6. Speaking of Veronica, I did absolutely love her talk.

All the authors spoke beautifully and uniquely but I couldn’t help but pick a favourite speech. It was very funny and I enjoyed how she spoke about characters living in her head. And somehow it struck me as I was listening to it, that if one was going to write the perfect authoress, she might just  carry a little bit of the same slightly magical charm… I know there were at least seventeen children who agreed with me.

7. Meeting the girl that managed – I don’t know how given the lengths of the queues – to get eight bookmarks all signed by all the authors… I make that nearly 50 queuings-up…

8. Receiving a present from Izzy B, which one of her friends delivered on her behalf and another helpful girl identified for me as being made out of ‘aqua beads’ when I unwrapped it. It was a dolphin and I have added it to my box of Freddie-related treasures.

9. The lovely children who kindly told me they were voting for Freddie, that he was their favourite or simply that they had loved the book… Favourite comments included ‘I reckon Freddie’s going to walk it Miss’ and ‘I really loved your book. I loved it so much I got to the end.’

10. Realising to a much deeper extent just how unusual, blessed and wonderful the story I have now decided to call ‘The Finding of The Finding of Freddie Perkins’ or perhaps ‘Just how Freddie Perkins was found’ truly is… and how amazingly privileged I am to find myself, almost as if by magic, a children’s author who was shortlisted for such a special book award.

Congratulations to Rachel Carter who thoroughly deserved her win for Ethan’s voice – here it is with all the short-listed books, and of course, with the one that’s still my favourite…

photo 1

And thank you again to Tracey Acum, Hull Libraries (for all these photos as well as an amazing experience start to finish). And of course to the children, who were simply – as always – what made it.

Freddie’s back in Hull

Freddie and I are back in Hull for the voting event for ‘The James Reckitt Hull Children’s Book Award’ tomorrow. Very excited about meeting 400 young readers  and getting the chance to inspire them with the story of just how the idea for Freddie was found….

image

 

 

A great few days in Hull

I had a great time meeting new friends in six primary schools across Hull last week. It was brilliant to see children so engaged and answer such great questions about writing, inspiration and the specifics of the book they’d all been reading! Best of all though were the impressively creative and moving new ideas about the different directions ‘finding’ could have taken had The Finding of Freddie Perkins not been about Freddie at all…

thank you note

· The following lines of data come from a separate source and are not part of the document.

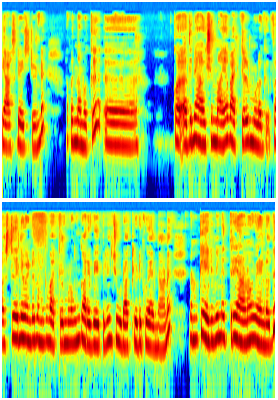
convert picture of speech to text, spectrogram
ഗ്യാസിൽ വെച്ചിട്ടുണ്ട് അപ്പം നമുക്ക് അതിനാവശ്യമായ വറ്റൽ മുളക്. ഫസ്റ്റ് തന്നെ വേണ്ടത് നമുക്ക് വറ്റൽ മുളകും കറിവേപ്പിലയും ചൂടാക്കി എടുക്കുക എന്നാണ്. നമുക്ക് എരിവിന് എത്രയാണോ വേണ്ടത്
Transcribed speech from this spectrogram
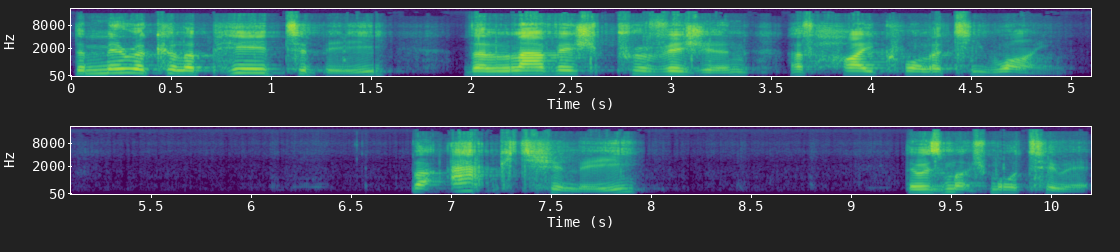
the miracle appeared to be the lavish provision of high quality wine. But actually, there was much more to it.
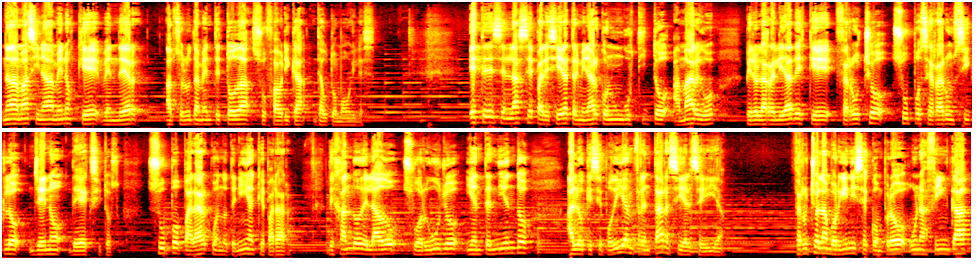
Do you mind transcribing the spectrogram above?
nada más y nada menos que vender absolutamente toda su fábrica de automóviles. Este desenlace pareciera terminar con un gustito amargo, pero la realidad es que Ferruccio supo cerrar un ciclo lleno de éxitos, supo parar cuando tenía que parar, dejando de lado su orgullo y entendiendo a lo que se podía enfrentar si él seguía. Ferruccio Lamborghini se compró una finca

There were ideas for finding people, new connections, lost love, hidden talents, precious items, safety and much much more. What a privilege to create together!

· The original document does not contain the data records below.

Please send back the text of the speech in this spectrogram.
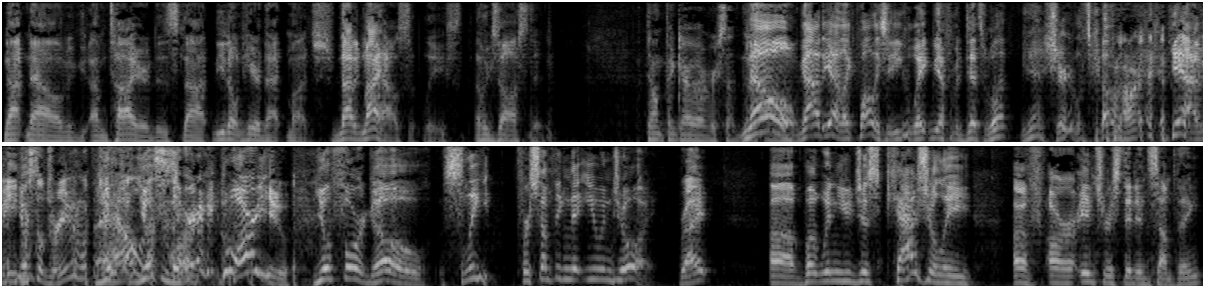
not now. I'm, I'm tired. Is not. You don't hear that much. Not in my house, at least. I'm exhausted. Don't think I've ever said that. No, God, yeah. Like Paulie said, you can wake me up from a dead. What? Yeah, sure. Let's go. All right. Yeah, I mean, You're still dreaming? What the you'll- hell? This is for- great. Who are you? You'll forego sleep for something that you enjoy, right? Uh, but when you just casually uh, are interested in something,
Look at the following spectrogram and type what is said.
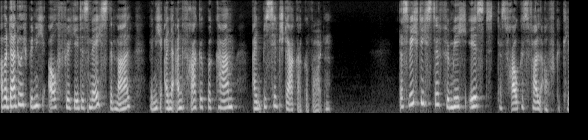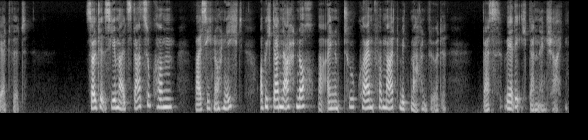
Aber dadurch bin ich auch für jedes nächste Mal, wenn ich eine Anfrage bekam, ein bisschen stärker geworden. Das Wichtigste für mich ist, dass Fraukes Fall aufgeklärt wird. Sollte es jemals dazu kommen, weiß ich noch nicht, ob ich danach noch bei einem True Crime Format mitmachen würde. Das werde ich dann entscheiden.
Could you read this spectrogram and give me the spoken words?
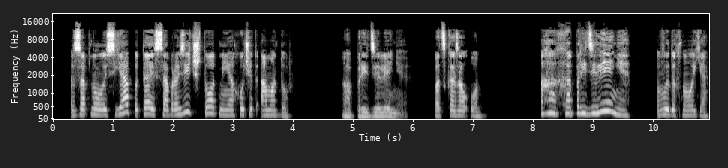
— запнулась я, пытаясь сообразить, что от меня хочет Амадор. «Определение», — подсказал он. «Ах, определение!» — выдохнула я.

four happy stories for Freddie

A writer’s life is more grammar than glamour, but there are plenty of truly happy moments. In the last week, I have had four of these – as a result of four separate stories that have reached me about Freddie Perkins and the new friends he continues to find wherever he goes!

Liz Baddaley reads The Finding of Freddie Perkins

Wednesday – News from a friend who sent Freddie to Australia that his down-under host likes him so much she wants to pass him on to everyone she knows.

Thursday – A friend of a friend’s son dresses up as Freddie for World Book Day – I still don’t know exactly what he wore but this was lovely news!

Saturday – I get a text at breakfast from a friend forwarding on this one from her friend who is also a teacher, ‘I have just sat in the lovely spring sun and finished reading The Finding of Freddie Perkins – and I LOVED IT!!! Thank u – will be a big hit with my class – our next story to share’.

Yesterday – My pastor’s wife told me that one of her sons had been at a library event where you had to pick your favourite author. He later told her, ‘I wanted to pick the Freddie Perkins lady but I couldn’t quite remember her name and you had to be able to spell it!’

Yes – more grammar than glamour but such a privilege to be involved in all these stories of connection.

And another inspiration to finish editing the next novel!